The QX30 has three selectable driving modes: Eco, Sport, and Manual. Eco comes closest to delivering a normal drive character but robs the air-conditioning system of its full power, a painful sacrifice on hot days. In Sport mode the seven-speed dual-clutch automatic holds gears too long for ordinary commuting (although that’s a boon on twisting back roads) and neglects to shift into seventh gear at all, unlike the GLA’s behavior. Manual mode (aided by paddle shifters) is the best choice for uncompromising drivers—but it’s nothing you’ll want to use every day, and the QX never cries out to be flogged to its maximum anyway. The omission of a true Normal driving mode is an oversight.
One of the supposed draws of a smaller-than-compact crossover is that it can offer versatility without the cumbersome dimensions and fuel-sucking engines of larger crossovers and SUVs. Infiniti hasn’t yet released expected fuel-economy ratings for the QX30, which goes on sale this summer, but the carmaker expects the numbers to be similar to the 26-mpg combined rating earned by the all-wheel-drive Mercedes GLA250 4MATIC. We recorded 25 mpg overall during our nearly 600-mile test, which included some stretches of fairly aggressive driving on our 10Best Cars test roads. That’s better than some competitors, but drivers should note the Infiniti’s premium-fuel requirement when considering the cost to own a QX30.
Base prices start with a $30,900 tag for front-wheel-drive models and $35,350 for all-wheel drive. The mid-level will be badged QX30S and offer a lowered, sportier stance and “aggressive” front and rear fascias, along with 19-inch wheels and performance tires—we’ll confirm any dynamic differences as soon as we can get an S model to the test track. All three versions share the same engine and transmission. The Premium model we tested emphasizes its all-wheel-drive capability with a taller ride height and gimmicky, off-road-inspired body bits. Our test car also came equipped with a panoramic sunroof, blind-spot monitoring, and adaptive cruise control, all of which are optional, bringing the total to $43,700.
It remains to be seen whether small luxury crossovers will someday go the way of the minivan: still extant, but no one’s idea of a style statement.
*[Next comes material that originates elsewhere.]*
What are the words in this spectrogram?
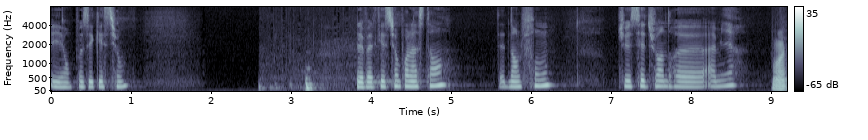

The compromises in cargo space, rear-seat room, and genuine utility seem like a high price to pay, but fashion is a demanding mistress. Either way, Infiniti would’ve been foolish not to extend an offering in this category when demand is running so high. It’s a shame the QX30 isn’t a stronger contender.
Distinctive exterior design, quality interior materials.
VEHICLE TYPE: front-engine, 4-wheel-drive, 5-passenger, 4-door hatchback
ENGINE TYPE: turbocharged and intercooled DOHC 16-valve inline-4, aluminum block and head, direct fuel injection
Displacement: 121 cu in, 1998 cc
Power: 208 hp @ 5500 rpm
Torque: 258 lb-ft @ 1250 rpm
TRANSMISSION: 7-speed dual-clutch automatic with manual shifting mode
Wheelbase: 106.3 in
Length: 174.2 in
Width: 71.5 in Height: 60.2 in
Passenger volume: 89 cu ft
Cargo volume: 19 cu ft
Curb weight: 3534 lb
C/D TEST RESULTS:
Zero to 60 mph: 6.6 sec
Zero to 100 mph: 18.1 sec
Zero to 120 mph: 31.4 sec
Rolling start, 5-60 mph: 7.2 sec
Top gear, 30-50 mph: 3.4 sec
Top gear, 50-70 mph: 4.7 sec
Standing ¼-mile: 15.1 sec @ 92 mph
Top speed (governor limited): 131 mph
Braking, 70-0 mph: 163 ft
Roadholding, 300-ft-dia skidpad: 0.83 g
EPA city/highway driving (C/D est): 24/32 mpg
C/D observed: 25 mpg